Sunday, it was 80 degrees (26.6 C) where I live in upstate New York.  Everyone thought that spring had come.  I had even traveled to Charleston to talk to Spring and convince it to return to New York.

I thought I had struck a deal with Spring.


Yesterday, it snowed, and got below freezing.  We were also put under a flood watch.

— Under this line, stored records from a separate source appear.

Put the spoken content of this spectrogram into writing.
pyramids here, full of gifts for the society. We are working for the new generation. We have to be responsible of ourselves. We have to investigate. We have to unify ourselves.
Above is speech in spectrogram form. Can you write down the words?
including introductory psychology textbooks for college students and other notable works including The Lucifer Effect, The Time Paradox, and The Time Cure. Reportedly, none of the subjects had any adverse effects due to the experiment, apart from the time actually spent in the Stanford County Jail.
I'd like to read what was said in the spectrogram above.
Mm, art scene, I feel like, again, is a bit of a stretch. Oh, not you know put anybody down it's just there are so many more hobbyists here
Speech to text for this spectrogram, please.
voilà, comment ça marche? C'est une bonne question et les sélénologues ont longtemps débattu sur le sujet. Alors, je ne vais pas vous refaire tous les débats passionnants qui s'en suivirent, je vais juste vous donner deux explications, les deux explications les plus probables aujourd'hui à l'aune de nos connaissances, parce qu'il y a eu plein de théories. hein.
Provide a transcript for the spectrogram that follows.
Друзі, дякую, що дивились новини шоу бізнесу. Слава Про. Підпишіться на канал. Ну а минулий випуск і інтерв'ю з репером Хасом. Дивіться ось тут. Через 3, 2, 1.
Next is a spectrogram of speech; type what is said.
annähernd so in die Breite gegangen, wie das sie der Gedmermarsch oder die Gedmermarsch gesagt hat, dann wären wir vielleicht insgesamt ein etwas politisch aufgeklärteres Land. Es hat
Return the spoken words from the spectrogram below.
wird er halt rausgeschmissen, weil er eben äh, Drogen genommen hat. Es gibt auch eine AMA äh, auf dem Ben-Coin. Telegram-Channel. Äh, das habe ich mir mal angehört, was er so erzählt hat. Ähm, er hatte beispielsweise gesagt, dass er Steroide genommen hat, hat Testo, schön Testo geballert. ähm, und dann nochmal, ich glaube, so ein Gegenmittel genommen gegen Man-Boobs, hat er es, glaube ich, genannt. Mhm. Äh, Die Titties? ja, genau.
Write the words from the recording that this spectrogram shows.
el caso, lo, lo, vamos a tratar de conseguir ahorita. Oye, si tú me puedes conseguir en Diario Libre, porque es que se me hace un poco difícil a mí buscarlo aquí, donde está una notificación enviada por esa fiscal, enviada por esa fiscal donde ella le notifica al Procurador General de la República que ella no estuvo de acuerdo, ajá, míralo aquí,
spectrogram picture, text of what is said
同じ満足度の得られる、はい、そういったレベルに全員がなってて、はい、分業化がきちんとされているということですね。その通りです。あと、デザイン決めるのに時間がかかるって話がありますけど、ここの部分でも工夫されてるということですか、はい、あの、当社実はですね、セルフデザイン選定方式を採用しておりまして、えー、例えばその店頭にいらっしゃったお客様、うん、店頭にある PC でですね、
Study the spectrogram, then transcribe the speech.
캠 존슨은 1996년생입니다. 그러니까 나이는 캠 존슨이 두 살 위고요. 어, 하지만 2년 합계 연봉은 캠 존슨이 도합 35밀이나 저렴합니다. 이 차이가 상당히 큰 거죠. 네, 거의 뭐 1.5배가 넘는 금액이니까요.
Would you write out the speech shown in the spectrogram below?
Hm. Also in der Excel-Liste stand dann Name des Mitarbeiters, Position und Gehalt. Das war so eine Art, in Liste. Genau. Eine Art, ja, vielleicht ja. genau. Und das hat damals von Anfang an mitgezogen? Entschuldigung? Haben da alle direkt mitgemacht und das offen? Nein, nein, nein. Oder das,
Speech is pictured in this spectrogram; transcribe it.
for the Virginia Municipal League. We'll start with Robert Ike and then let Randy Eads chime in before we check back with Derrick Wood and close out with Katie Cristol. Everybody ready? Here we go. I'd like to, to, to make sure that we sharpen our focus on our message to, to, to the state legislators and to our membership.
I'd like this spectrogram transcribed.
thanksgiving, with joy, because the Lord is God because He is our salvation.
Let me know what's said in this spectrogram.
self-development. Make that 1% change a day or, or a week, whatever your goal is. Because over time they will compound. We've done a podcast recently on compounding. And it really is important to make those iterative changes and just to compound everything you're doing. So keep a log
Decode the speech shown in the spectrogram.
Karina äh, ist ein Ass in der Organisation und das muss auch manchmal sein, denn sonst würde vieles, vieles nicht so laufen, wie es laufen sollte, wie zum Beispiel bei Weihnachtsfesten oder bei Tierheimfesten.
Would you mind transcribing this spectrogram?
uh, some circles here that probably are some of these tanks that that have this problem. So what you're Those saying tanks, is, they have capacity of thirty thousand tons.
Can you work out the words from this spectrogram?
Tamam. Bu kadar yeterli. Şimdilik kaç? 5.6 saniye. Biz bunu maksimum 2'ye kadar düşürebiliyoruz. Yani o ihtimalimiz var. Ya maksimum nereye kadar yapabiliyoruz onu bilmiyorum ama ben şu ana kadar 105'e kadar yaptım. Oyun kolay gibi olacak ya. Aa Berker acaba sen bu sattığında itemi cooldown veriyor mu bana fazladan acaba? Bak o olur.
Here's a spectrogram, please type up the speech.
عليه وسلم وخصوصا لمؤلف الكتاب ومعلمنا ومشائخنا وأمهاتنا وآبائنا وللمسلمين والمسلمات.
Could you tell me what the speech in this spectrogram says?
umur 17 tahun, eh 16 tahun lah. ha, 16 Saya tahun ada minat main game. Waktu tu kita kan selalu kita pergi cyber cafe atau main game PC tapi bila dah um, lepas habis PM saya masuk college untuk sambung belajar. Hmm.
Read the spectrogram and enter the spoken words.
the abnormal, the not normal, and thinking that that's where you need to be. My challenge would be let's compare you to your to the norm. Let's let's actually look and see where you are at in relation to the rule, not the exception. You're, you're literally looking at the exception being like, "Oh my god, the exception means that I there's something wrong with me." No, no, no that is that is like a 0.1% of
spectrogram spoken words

When it rains, it pours, as the old expression goes.

My guest photographer back home took these pictures on her rural property.  Snow in mid April is not unusual where we live, although this kind of weather extreme is more uncommon.

The forsythias weren't quite ready to open so the snow decided to beautify them.
The daffodils were just starting to bud out.  This snow won't hurt them.
Elsewhere on her property, a daffodil bloom had just opened when the snow came, and another was preparing to open.
Zebra grass.
And finally, a path to a neighboring cabin.

Right now, it is 23 degrees in Binghamton, with an expected high of 40.  Back to the winter coats.

Is your weather continuing strange and unpredictable wherever in the world you live?

Tuesday, April 15, 2014

Garden Bloggers Bloom Day April 2014 - Spring Rewind

It's the 15th of April and, in the United States, Tax Day (the day by which we must file our annual income tax reports with Federal and most State governments). 

And, it is Garden Bloggers Bloom Day. This meme, brought to us by an Indiana garden blogger, encourages garden bloggers and flower lovers from all over the world to show what is blooming in their gardens or houses/apartments.

Except I can't, and I'm sorry.  I was supposed to be home today in the Binghamton area of upstate New York, but I am several hundred miles away, thanks to inclement weather.  Where I live, it was 80 degrees on Sunday. Now, as I write this, it is 36 degrees with light rain/snow flurries. With the wind chill it feels like it's 28.  It will be below freezing within the next couple of hours.
April Fool! No, wait, it's April 15, it's no joke, and people all over the midwest and eastern United States are covering plants and breaking their snow shovels back out.

When I left some 10 days ago on my trip, this is what was blooming, and it wasn't even in my yard.

What is a GBBD'er to do?

Well, I can show you what was blooming in my garden on April 15, 2013 and April 15, 2012.  
We've had a harsh winter, and I assure you, my yard looks nothing like either blog post now.  I checked just now with someone in my home area, and crocuses and early daffodils are all they have with perhaps some other early spring bulbs.
Redbuds, JC Raulston Arboretum, Raleigh, NC
Or, I could show you what is blooming today, in the area around Raleigh, North Carolina, as I blog this.  Although, I suppose, this cheating.  In another day, it will be a fond memory.
Dogwoods, North Carolina Museum of Art, Raleigh, NC
Tulips, Duke University, Durham, NC
At least it's spring here, at least for the next few hours.  But still, this isn't my yard.  I'm a GBBD cheater!

Tomorrow we will head home back north, and we will experience spring rewind.  But even here, they have a freeze warning for tomorrow morning.

What's blooming (or not?) for you?